START Provided records

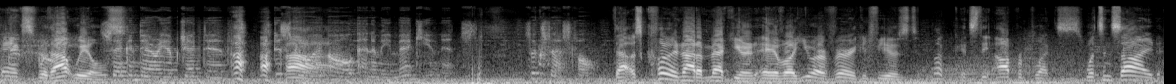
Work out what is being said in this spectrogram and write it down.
Tanks without wheels. Secondary objective. Destroy all enemy mech units. Successful. That was clearly not a mech unit, Ava. You are very confused. Look, it's the Operaplex. What's inside?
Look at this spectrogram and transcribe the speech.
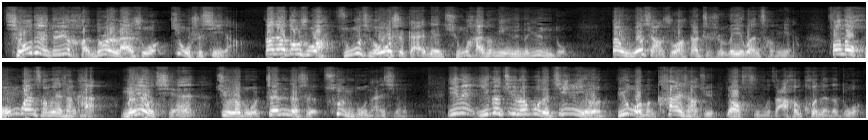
球队对于很多人来说就是信仰。大家都说啊，足球是改变穷孩子命运的运动，但我想说，那只是微观层面。放到宏观层面上看，没有钱，俱乐部真的是寸步难行。因为一个俱乐部的经营比我们看上去要复杂和困难得多。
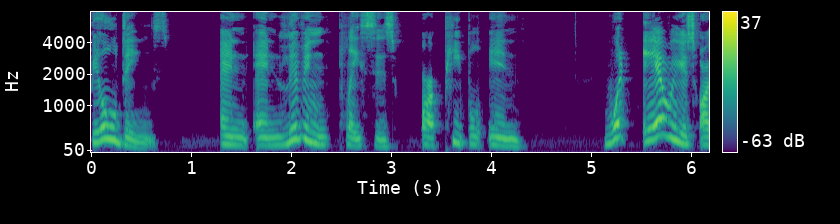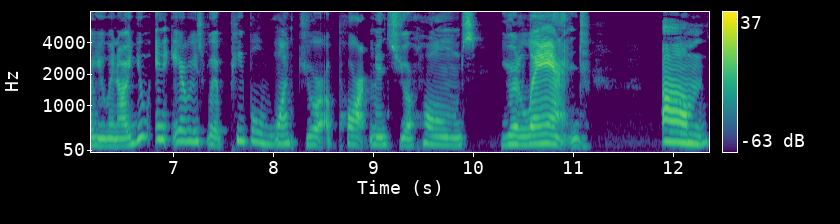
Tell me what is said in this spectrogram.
buildings and, and living places are people in? What areas are you in? Are you in areas where people want your apartments, your homes, your land? Um,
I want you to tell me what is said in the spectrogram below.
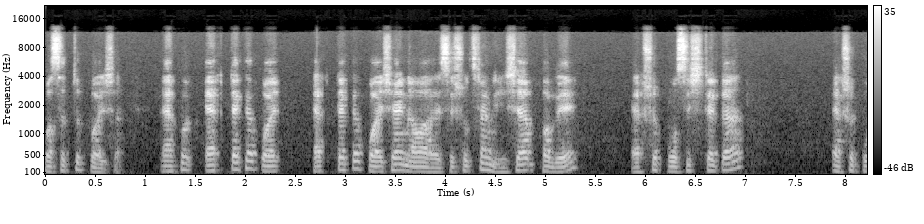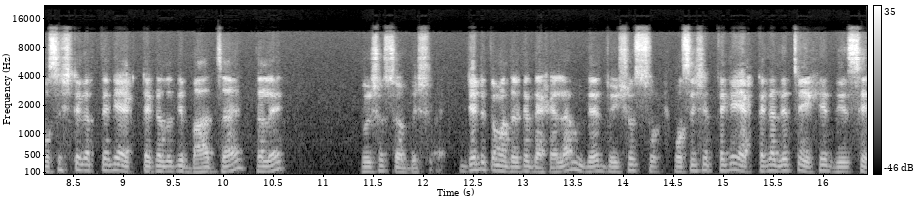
পঁচাত্তর পয়সা। এখন এক টাকা এক টাকা পয়সায় নেওয়া হয়েছে, সুতরাং হিসাব হবে একশো পঁচিশ টাকা, একশো পঁচিশ টাকার থেকে এক টাকা যদি বাদ যায়, তাহলে দুইশো চব্বিশ যেটি তোমাদেরকে দেখালাম যে দুইশো পঁচিশের থেকে এক টাকা যেহেতু এখে দিয়েছে,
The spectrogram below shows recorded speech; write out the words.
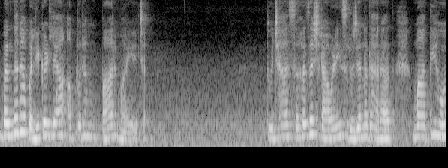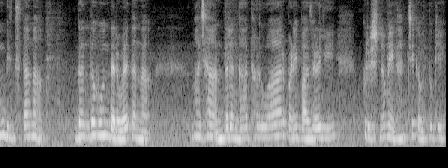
बंधना पलीकडल्या अपरंपार मायेच्या. तुझ्या सहज श्रावणी सृजनधारात माती होऊन भिजताना गंध होऊन दरवळताना माझ्या अंतरंगात हळुवारपणे पाझळली कृष्ण मेघांची कौतुके.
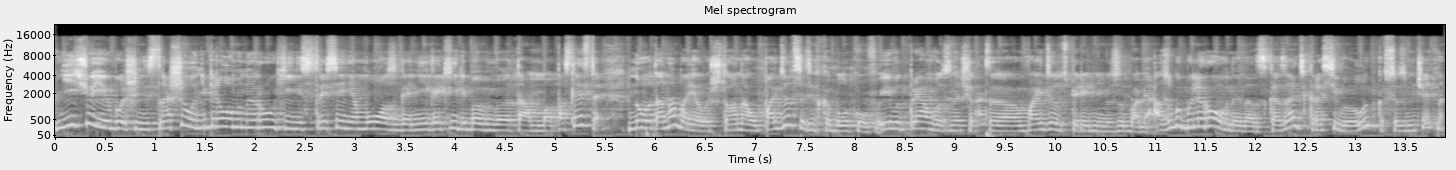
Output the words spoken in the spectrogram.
Ничего ее больше не страшило, ни переломанные руки, ни сотрясение мозга, ни какие-либо э, там последствия. Но вот она боялась, что она упадет с этих каблуков и вот прям вот, значит, э, войдет с передними зубами. А зубы были ровные, надо сказать, красивая улыбка, все замечательно,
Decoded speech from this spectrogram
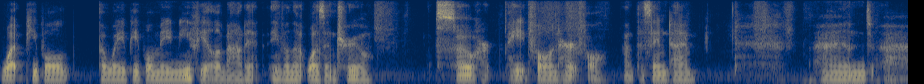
what people the way people made me feel about it even though it wasn't true so hurt, hateful and hurtful at the same time and uh,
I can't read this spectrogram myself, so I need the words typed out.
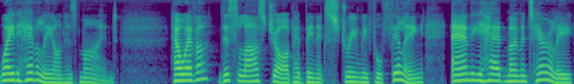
weighed heavily on his mind. However, this last job had been extremely fulfilling, and he had momentarily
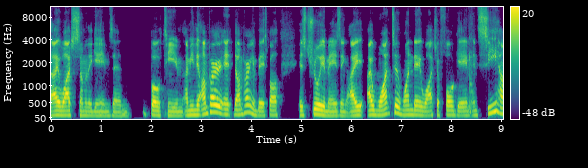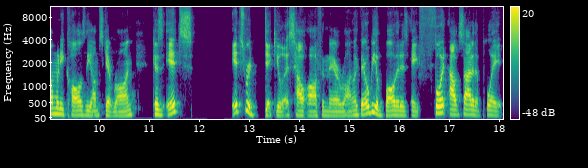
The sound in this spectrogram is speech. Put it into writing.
I watched some of the games and both team. I mean, the umpire, eh, the umpiring in baseball is truly amazing. I I want to one day watch a full game and see how many calls the umps get wrong because it's it's ridiculous how often they are wrong. Like there will be a ball that is a foot outside of the plate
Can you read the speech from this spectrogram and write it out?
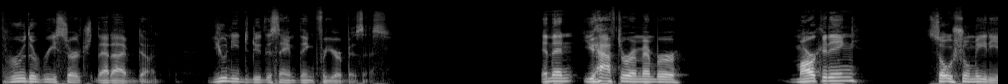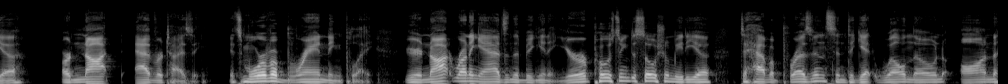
through the research that I've done. You need to do the same thing for your business. And then you have to remember marketing, social media are not advertising. It's more of a branding play. You're not running ads in the beginning. You're posting to social media to have a presence and to get well known on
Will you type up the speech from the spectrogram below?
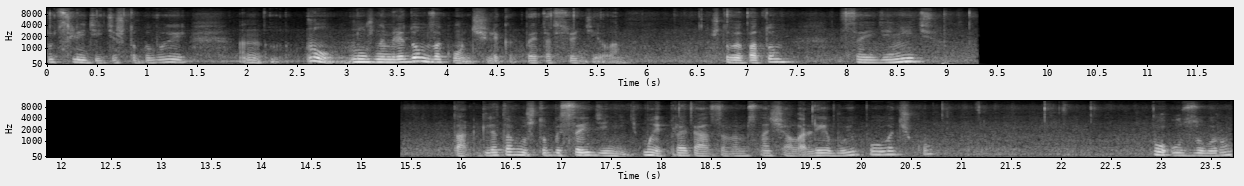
Тут следите чтобы вы ну нужным рядом закончили как бы это все дело. Чтобы потом соединить. Так для того чтобы соединить мы провязываем сначала левую полочку по узору.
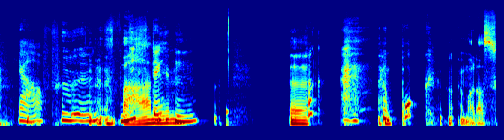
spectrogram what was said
Ja, fühlen, nicht Wahrnehmen. denken. Äh, Pock. Einmal das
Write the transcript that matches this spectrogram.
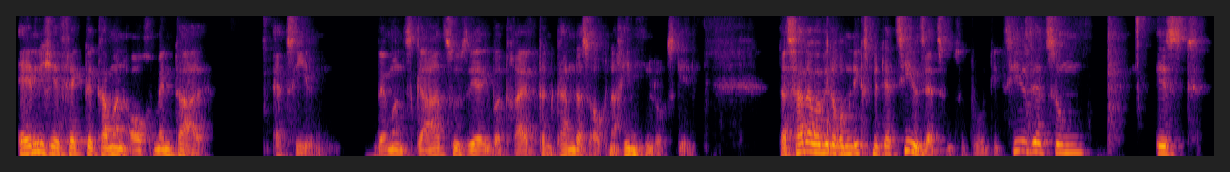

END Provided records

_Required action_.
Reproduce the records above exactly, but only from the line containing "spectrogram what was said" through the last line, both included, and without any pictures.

_Response box_.
spectrogram what was said
Ja, fühlen, nicht Wahrnehmen. denken. Äh, Pock. Einmal das
Write the transcript that matches this spectrogram.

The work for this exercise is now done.